Currently wearing: Saucony Kinvara 5Purpose: tempo, fast workout, lighter shoe with less stability. I wish I could get away with wearing this shoe for every run, because I love it that much. Just not enough cushion for everyday running in my opinion. Probably on my 7th pair of these! They don’t last as long as a more substantial shoe like the Triumph or Pegasus above, but they are so light, yet still supportive for longer runs. I replace these about every 200 miles.
Currently wearing: Pearl Izumi N0Purpose: uber lightweight, ideal racing flat. Straightforward with this one. This is a no frills racing flat with pretty much zero stability or cushion. I wear these in races from 1 mile to about 10k. For half marathons and longer, I’ll jump up to the Saucony Kinvara.
Similar shoe to this that I’ve tried and liked: Adidas adios boost
For fear of totally inundating you with a vomit of words on the screen, I’ll give a quick update, then focus on how I’ve managed to return to running and training amidst the millions of hours of breastfeeding, pumping, diaper changing, and on some miraculous days, getting my own life together and taking a shower! WOOF.
6 weeks. It’s the time in a newborn’s life when they “wake up.” All of a sudden this tiny little thing has LUNGS! They discover their hands and feet, and they even start to socially smile.

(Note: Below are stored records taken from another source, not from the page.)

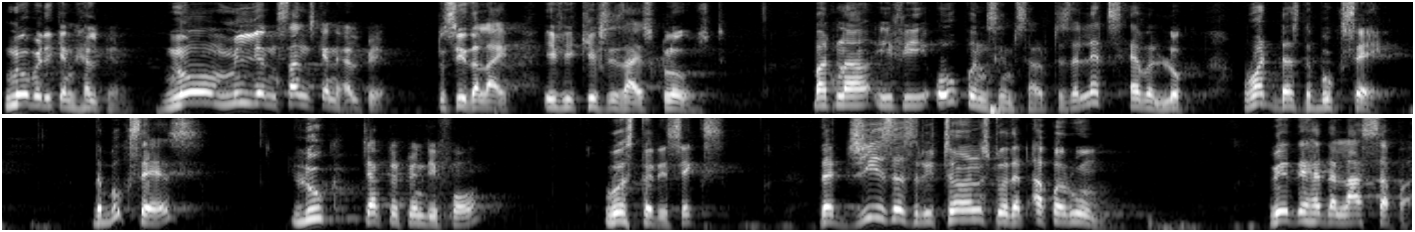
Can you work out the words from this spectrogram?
Nobody can help him. No million suns can help him to see the light if he keeps his eyes closed. But now, if he opens himself to say, let's have a look. What does the book say? The book says, Luke chapter 24, verse 36, that Jesus returns to that upper room where they had the Last Supper.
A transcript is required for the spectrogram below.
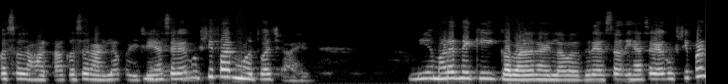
कसं राहता कसं राहायला पाहिजे या सगळ्या गोष्टी फार महत्त्वाच्या आहेत. मी म्हणत नाही की गबाळा राहायला वगैरे असं ह्या सगळ्या गोष्टी पण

6 weeks. This is the week I went back to work, and Jon began his manny duties (he coined this term, not me). I will be honest and say it was a pretty rough transition in our house. Jon was incredibly helpful the first 6 weeks of Emerson’s life, but nothing quite prepares you to be a solo parent while the other whisks off to work. At the end of the day, I come home from my job all energized and happy to see them, and he is utterly exhausted. It’s all such a learning process. One thing I do know: he really is the best dad, and I can’t imagine a better person to be there for our daughter at this stage in her life.
6 weeks. By this point, I’ve been running for 4 weeks. I was so surprised when my midwife cleared me to begin exercising (“with caution”) at 2 weeks postpartum. While I was incredibly fortunate to have an easy labor and delivery, I know that I couldn’t have recovered so quickly had I not had a plan in place. At just 2 days postpartum, I was ready to do short walks and begin core and pelvic exercises. Prior to giving birth, I put together a recovery plan, and because it worked so well for me, I want to share!

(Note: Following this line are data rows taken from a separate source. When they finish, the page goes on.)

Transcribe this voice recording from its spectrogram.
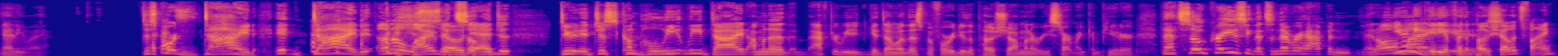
Anyway. Discord died. It died. It unalived so itself. It dead. just dude, it just completely died. I'm gonna after we get done with this, before we do the post show, I'm gonna restart my computer. That's so crazy. That's never happened at all. you don't need video for the post show. It's fine.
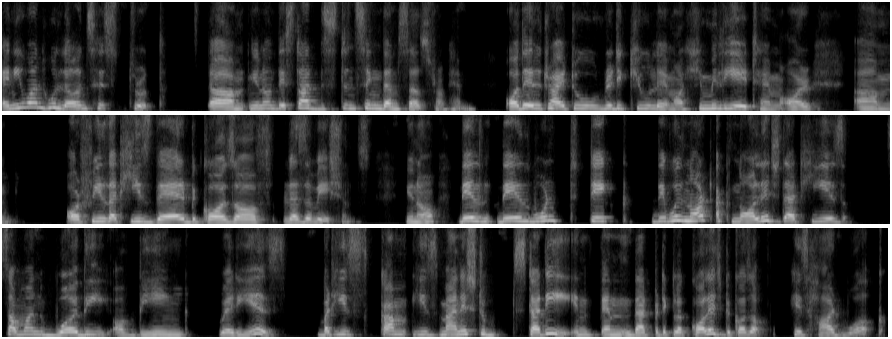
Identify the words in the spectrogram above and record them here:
anyone who learns his truth, um, you know, they start distancing themselves from him, or they'll try to ridicule him or humiliate him, or um, or feel that he's there because of reservations. You know, they'll they won't take they will not acknowledge that he is someone worthy of being where he is but he's come he's managed to study in in that particular college because of his hard work.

Over the next few posts, I’m going to do a week-by-week breakdown of what I did recovery-wise that helped me bounce back so quickly. By the time this post goes live, I’ll be nearly 2 months postpartum, and up to about 30 miles/week with one speed workout + one long run. Overall, I feel good.

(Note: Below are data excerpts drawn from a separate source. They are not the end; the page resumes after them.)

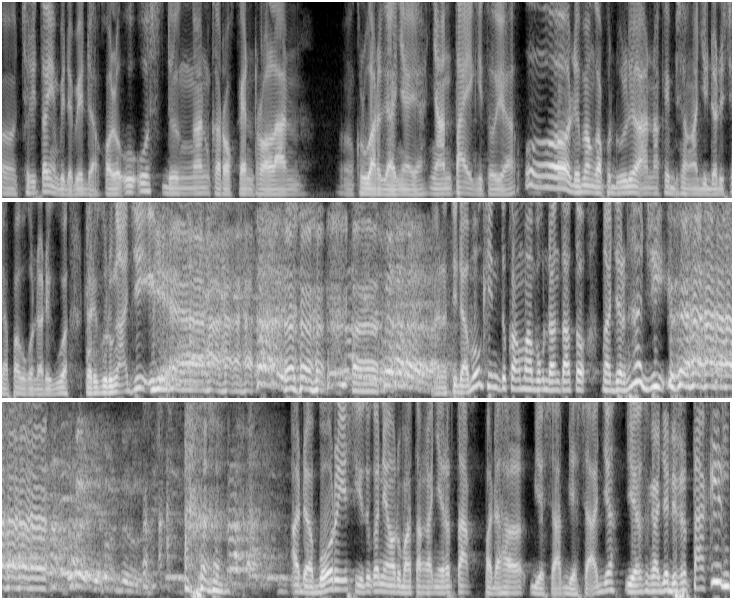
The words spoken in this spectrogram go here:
eh, cerita yang beda-beda. Kalau Uus dengan kerokenrolan eh, keluarganya ya nyantai gitu ya. Oh dia mah nggak peduli lah anaknya bisa ngaji dari siapa bukan dari gua. Dari guru ngaji. Iya. Karena tidak mungkin tukang mabuk dan tato ngajar ngaji. Ada Boris gitu kan yang rumah tangganya retak padahal biasa-biasa aja. Ya sengaja diretakin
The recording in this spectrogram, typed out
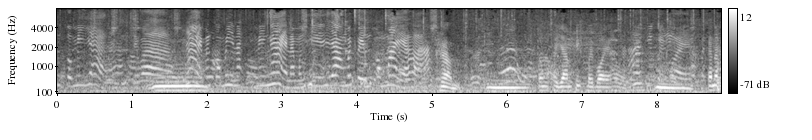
นก็ไม่ยากนะคะแต่ว่าง่ายมันก็ไม่ะไม่ง่ายนะบางทีย่างไม่เป็นก็ไหม้อะค่ะครับมต้องพยายามพลิกบ่อยๆครับผมพลิกบ่อยๆ ก็นะ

When I was nearing the end of my pregnancy and coming up with this plan, I remember trying to find some sort of similar guide for how to come back safely to running, and what you need to do to ensure you are doing what’s best for you, your body, and your baby. Unfortunately, a lot of women leave the doctor’s office after their postpartum checkup, and are told they can exercise again, but that’s about it. What is safe and reasonable is usually left out of the conversation. Additionally, while there are some very broad resources out there, I couldn’t find anyone’s personal journey, which is what I find to be most valuable. I’m looking forward to sharing what worked for me, and hope you’ll follow along!